The World Health Organization’s Global Burden of Disease study has found that every year more than 2.4 million babies die as a result of the risk of neonatal mortality, and that 1 in 10 babies born in developing countries will die before they reach a birthday, compared with 1 in 11 in developed countries.
The study also found that infant mortality is more likely in the developed world than in developing nations.
But the World Health Organisation says the number of premature deaths due to congenital malformations is not known.
The number of neonatally premature deaths has risen over the past five years in developing-world countries, but has not risen in developed-world nations, the agency said.
It said the World Bank’s data shows that the proportion of premature neonatal deaths in developed nations has risen to 4 per cent in the past four years.
The World Bank said the rising number of newborn deaths in developing economies should be a wake-up call to governments and health systems to do more to protect newborns and babies.
The United Nations says the rise in the number dying in the developing world is linked to the rapid economic development of developing countries, which have been working together to address health and economic challenges.
More than 200 developing countries signed up to the Global Biodefense Initiative in November, which aims to reduce the number and severity of deaths due a lack of health care, nutrition, sanitation and housing.
The initiative aims to prevent premature deaths by 2025.

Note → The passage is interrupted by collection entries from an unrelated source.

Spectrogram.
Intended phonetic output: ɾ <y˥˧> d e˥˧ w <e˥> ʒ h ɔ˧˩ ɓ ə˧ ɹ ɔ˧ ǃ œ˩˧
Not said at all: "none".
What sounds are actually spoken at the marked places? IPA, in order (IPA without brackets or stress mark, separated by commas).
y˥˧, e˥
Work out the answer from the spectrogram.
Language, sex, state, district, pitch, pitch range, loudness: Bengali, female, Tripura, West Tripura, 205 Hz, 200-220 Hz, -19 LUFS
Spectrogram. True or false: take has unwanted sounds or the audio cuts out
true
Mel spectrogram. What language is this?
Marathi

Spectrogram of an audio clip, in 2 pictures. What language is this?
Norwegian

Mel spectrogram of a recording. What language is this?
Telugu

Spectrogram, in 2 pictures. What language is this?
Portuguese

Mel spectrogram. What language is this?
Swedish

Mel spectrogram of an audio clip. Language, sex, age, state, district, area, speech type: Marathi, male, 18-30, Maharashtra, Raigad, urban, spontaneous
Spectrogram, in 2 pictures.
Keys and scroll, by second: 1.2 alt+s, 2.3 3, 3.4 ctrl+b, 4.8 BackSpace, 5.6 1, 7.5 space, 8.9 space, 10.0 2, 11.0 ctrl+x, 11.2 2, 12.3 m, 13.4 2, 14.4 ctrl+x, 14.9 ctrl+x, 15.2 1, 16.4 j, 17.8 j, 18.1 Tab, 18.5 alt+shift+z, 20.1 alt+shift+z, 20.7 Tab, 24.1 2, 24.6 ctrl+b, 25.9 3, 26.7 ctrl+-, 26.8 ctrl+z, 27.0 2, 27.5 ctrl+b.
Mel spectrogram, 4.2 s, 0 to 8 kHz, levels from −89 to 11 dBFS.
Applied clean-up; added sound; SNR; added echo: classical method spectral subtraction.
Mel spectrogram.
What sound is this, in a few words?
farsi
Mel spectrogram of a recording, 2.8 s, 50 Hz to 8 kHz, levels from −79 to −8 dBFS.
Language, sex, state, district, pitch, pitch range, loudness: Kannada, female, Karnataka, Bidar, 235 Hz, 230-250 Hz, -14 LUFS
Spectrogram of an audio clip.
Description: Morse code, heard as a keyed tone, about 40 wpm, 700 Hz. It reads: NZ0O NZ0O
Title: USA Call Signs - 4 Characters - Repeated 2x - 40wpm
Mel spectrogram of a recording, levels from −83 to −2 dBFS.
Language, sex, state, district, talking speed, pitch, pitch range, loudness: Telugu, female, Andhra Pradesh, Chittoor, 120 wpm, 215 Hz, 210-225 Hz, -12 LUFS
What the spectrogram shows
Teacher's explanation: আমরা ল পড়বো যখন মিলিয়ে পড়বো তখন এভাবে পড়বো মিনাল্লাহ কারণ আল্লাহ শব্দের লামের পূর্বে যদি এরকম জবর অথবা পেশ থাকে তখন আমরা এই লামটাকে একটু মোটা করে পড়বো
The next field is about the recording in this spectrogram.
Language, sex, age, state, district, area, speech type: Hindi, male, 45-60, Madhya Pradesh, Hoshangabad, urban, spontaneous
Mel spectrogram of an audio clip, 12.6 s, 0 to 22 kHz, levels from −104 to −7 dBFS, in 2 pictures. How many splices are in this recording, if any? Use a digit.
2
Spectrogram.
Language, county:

The WHO study said the number who were alive at the end of 2020 had increased from 1.3 million to 2.3 billion.